Anyway, the next picture shows how the plans were developing.

The Roman left flank cavalry had advanced to the stream, rather incautiously and had attempted to cross it and charge the leading Sarmatian cataphracts. However, the infamous crocodile-filled stream of Polemos SPQR had prevented one base crossing, the other two were countercharged and routed by the Sarmatians. This led to a wholesale right-hand move by the Sarmatian centre, the second block of three bases of whom charged the remaining Roman cavalry base and overwhelmed it. Being well out on the right and a long way from the Roman lines the cavalry had the opportunity to rally from their pursuits. The first wave is rallied and lurking ominously towards the right of the picture, the second wave just rallying to the left, while the original left-centre of the Sarmatian army is about to cross the stream. On the far side, the Sarmatians have deployed their cataphracts as the Roman reserve cavalry blocks their crossing of the stream. The Sarmatian lights and Roman bolt-shooter are exchanging shots, more or less ineffectively. Tonicus has felt obliged to pull his second rank from the centre and send it to the left to shore up the refused flank there.
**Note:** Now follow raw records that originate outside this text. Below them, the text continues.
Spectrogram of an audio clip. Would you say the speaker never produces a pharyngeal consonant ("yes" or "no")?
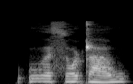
yes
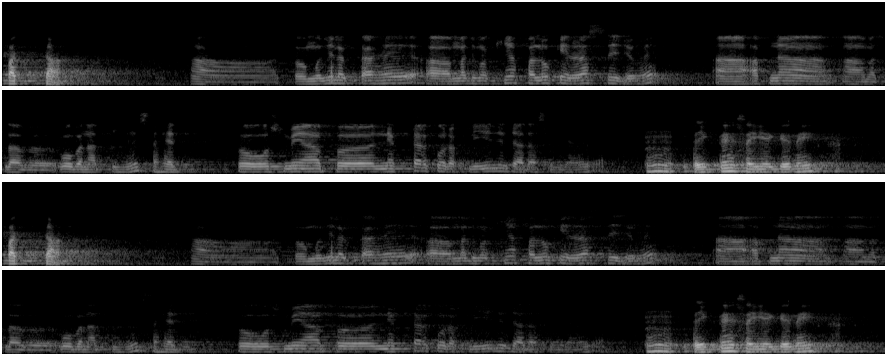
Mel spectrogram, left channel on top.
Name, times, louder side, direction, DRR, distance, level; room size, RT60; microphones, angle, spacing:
voice 1, 0.1-0.6 15.3-17.2, equal, ahead, 7 dB, 0.9 m, -29 dB
voice 2, 1.9-6.6 7.1-10.6 11.2-14.9, left 3 dB, 90° left, 9 dB, 1.1 m, -39 dB
27.0 x 13.5 x 9.2 m, 2.6 s
head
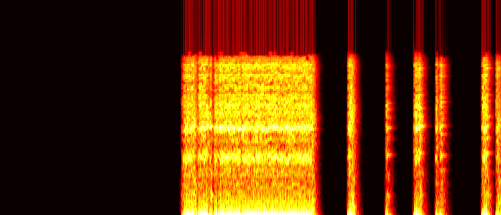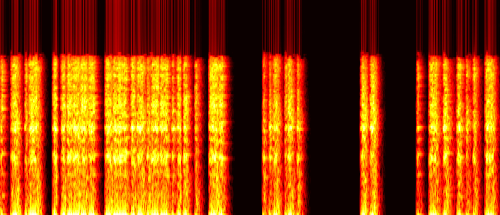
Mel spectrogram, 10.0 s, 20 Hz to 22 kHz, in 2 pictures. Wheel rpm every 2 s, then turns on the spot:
160, 160, 160, 160, 130.
none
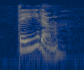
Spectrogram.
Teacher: the th of them is frequently dropped as is the H in other object pronouns him her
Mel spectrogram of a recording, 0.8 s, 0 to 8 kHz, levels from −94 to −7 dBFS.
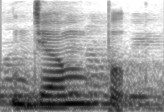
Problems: background sounds at intervals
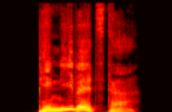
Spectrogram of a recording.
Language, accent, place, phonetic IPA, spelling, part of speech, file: German, Germany, Berlin, [peˈniːbəlstɐ], penibelster, adjective, De-penibelster.ogg
- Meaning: inflection of penibel: 1. strong/mixed nominative masculine singular superlative degree 2. strong genitive/dative feminine singular superlative degree 3. strong genitive plural superlative degree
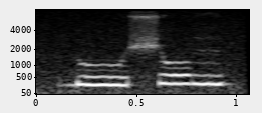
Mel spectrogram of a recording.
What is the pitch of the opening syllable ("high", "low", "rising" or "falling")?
low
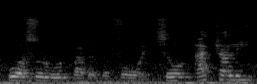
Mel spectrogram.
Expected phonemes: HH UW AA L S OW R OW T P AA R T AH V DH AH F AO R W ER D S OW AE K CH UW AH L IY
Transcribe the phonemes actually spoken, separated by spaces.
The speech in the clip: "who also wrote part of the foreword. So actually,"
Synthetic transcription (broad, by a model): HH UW AA L S OW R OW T B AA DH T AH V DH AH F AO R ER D S OW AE K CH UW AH L IY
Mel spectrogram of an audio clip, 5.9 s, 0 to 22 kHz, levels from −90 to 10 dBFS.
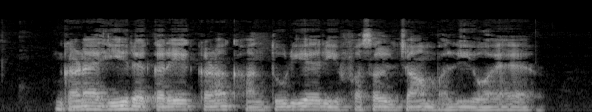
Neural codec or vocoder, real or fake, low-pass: none; real; 10.8 kHz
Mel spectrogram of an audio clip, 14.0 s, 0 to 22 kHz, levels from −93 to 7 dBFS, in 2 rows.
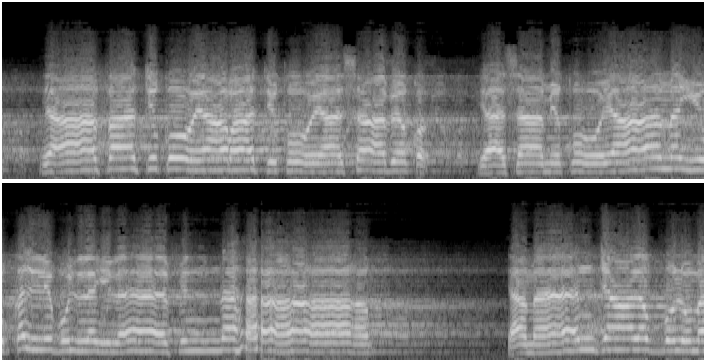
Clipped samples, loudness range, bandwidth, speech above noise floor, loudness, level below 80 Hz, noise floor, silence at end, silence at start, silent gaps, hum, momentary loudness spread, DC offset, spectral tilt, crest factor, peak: under 0.1%; 2 LU; 11.5 kHz; 28 dB; -14 LUFS; -58 dBFS; -43 dBFS; 0 s; 0 s; none; none; 9 LU; 0.1%; -3 dB/octave; 10 dB; -4 dBFS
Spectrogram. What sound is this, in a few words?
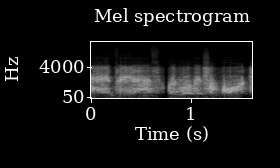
announce attack cover, combine suppressor; Half Life Alyx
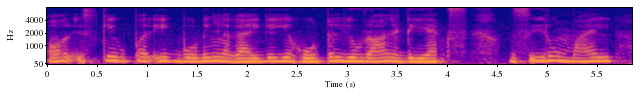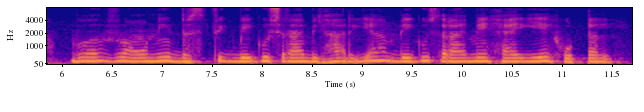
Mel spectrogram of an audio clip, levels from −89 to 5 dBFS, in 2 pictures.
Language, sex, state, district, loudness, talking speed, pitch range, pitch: Hindi, female, Bihar, Begusarai, -22 LUFS, 125 wpm, 175-195 Hz, 185 Hz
The whole thing was starting to feel a bit like Carrhae, and household duty called at this point. In the meantime, something tugged at the back of my mind about the Sarmatians as I pondered how they were going to try to crack the Roman position. Re-reading the army list in PM: SPQR gave the answer – all Sarmatian cavalry can act as skirmishers. The result was that the Sarmatian left started pelting the Romans with arrows, javelins and whatever, leading to the wilting of the cavalry and the destruction of the bolt shooters (deployed artillery cannot recoil, and they suffered a 6-1 roll).
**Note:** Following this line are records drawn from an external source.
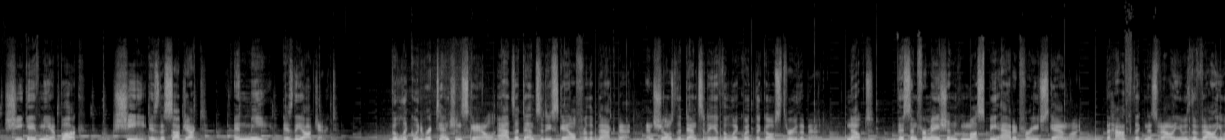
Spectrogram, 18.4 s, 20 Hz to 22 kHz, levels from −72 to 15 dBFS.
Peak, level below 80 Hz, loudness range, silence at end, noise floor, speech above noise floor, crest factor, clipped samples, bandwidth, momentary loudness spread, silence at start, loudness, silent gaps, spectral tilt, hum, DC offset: 0 dBFS; -24 dBFS; 2 LU; 0 s; -39 dBFS; 25 dB; 16 dB; under 0.1%; 16.5 kHz; 8 LU; 0 s; -16 LUFS; none; -5 dB/octave; none; under 0.1%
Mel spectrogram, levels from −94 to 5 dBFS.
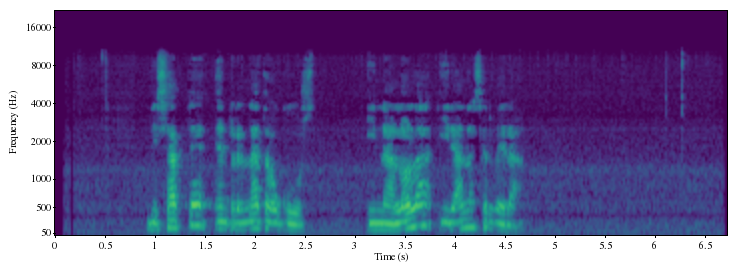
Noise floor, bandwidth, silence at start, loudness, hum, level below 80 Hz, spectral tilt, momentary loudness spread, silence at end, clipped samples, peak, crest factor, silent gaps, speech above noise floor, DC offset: -61 dBFS; 10.5 kHz; 0.9 s; -29 LUFS; none; -66 dBFS; -5.5 dB/octave; 13 LU; 2.05 s; under 0.1%; -12 dBFS; 20 dB; none; 33 dB; under 0.1%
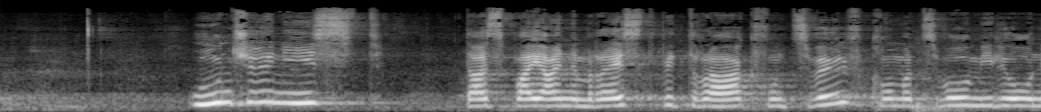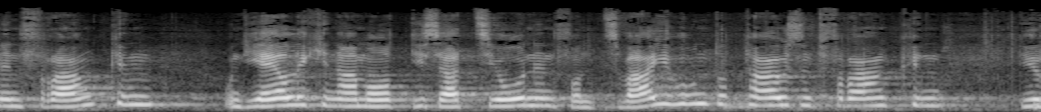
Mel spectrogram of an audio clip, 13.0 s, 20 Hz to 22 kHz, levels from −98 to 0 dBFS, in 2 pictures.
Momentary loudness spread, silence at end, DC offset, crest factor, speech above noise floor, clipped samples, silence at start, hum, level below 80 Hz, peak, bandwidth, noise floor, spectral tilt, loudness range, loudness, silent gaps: 12 LU; 0 s; under 0.1%; 18 dB; 30 dB; under 0.1%; 0 s; none; -70 dBFS; 0 dBFS; 16 kHz; -48 dBFS; -3.5 dB/octave; 3 LU; -18 LUFS; none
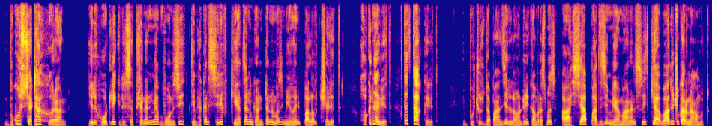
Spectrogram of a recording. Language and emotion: Kashmiri, surprised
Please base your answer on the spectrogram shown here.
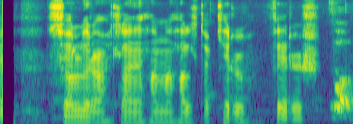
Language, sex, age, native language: Icelandic, male, 13, Polish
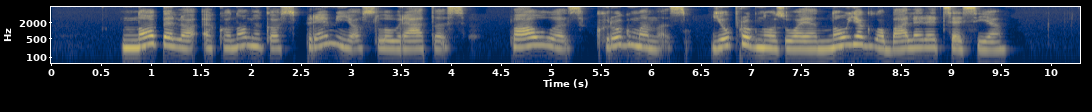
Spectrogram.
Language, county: Lithuanian, Vilnius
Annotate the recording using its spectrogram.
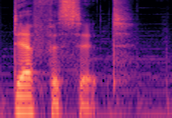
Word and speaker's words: deficit: And our last one would be deficit, three syllables. De has the short E sound, f has the short U sound, and sit sounds like what you would command a dog to do.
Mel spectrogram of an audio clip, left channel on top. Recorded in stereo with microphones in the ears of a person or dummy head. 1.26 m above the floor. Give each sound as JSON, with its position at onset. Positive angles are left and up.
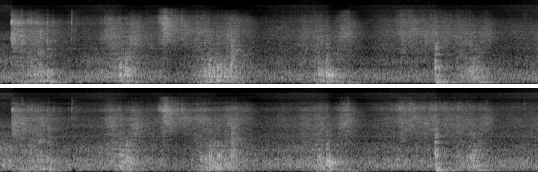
{"t": 0.1, "sound": "footsteps", "side_deg": 35, "distance_m": 1.6}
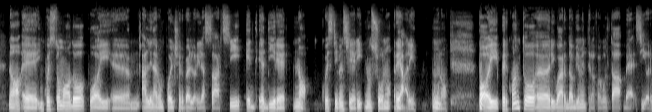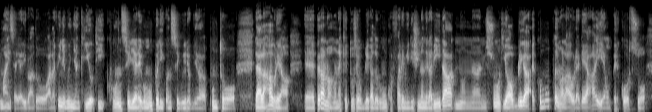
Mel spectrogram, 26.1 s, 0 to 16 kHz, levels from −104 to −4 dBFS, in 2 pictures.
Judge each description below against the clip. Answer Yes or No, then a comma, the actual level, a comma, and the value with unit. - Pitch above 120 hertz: No, very low, 90 Hz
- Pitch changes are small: No, average, 3.3 semitones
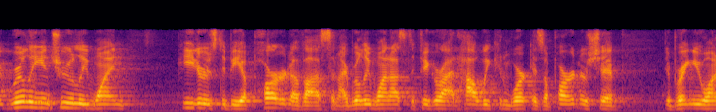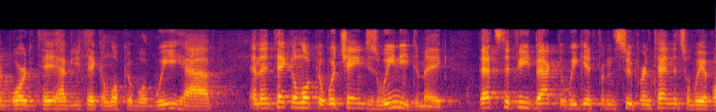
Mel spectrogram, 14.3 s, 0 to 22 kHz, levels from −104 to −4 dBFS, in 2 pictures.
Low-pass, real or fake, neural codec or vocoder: 7.2 kHz; real; none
In a desperate attempt to find a Roman solution I sent the archers forward to try to catch the Sarmatians crossing the stream. This failed and the archers were charged in their turn and, doubtless seeing how the wind was blowing, immediately routed. Roman morale at this point was surprisingly good for a force having lost 6 bases to none, but in the campaign context, Tonicus’ only option was to retreat while he still had some cavalry to cover it.

The end is shown above. The leftmost Sarmatian cavalry nearer the camera have just routed the archers, the rightmost are advancing on a mixed force of legionaries and auxilia. In the distance the Romans are pulling back from the stream edge under the barrage of skirmishing, while the rest of the Sarmatian cavalry waits its chance to cross and wreak destruction.


‘Well, that didn’t work.’

‘No, sire.’

‘Why did the cavalry get so far ahead? What were they thinking of?’

‘No idea, sire.’

‘Well, at least we got the rest off in good order.’

‘More or less, sire.’

‘Ah, yes. Round up any passing archer and execute every tenth one, would you, please.’

‘Um, if we are going to stand a siege, sire, we might need some archers.’

‘Good point. Good point. Um. Well, round them up anyway and try not to execute many of them. A good job we have some decent fortifications around here, isn’t it?’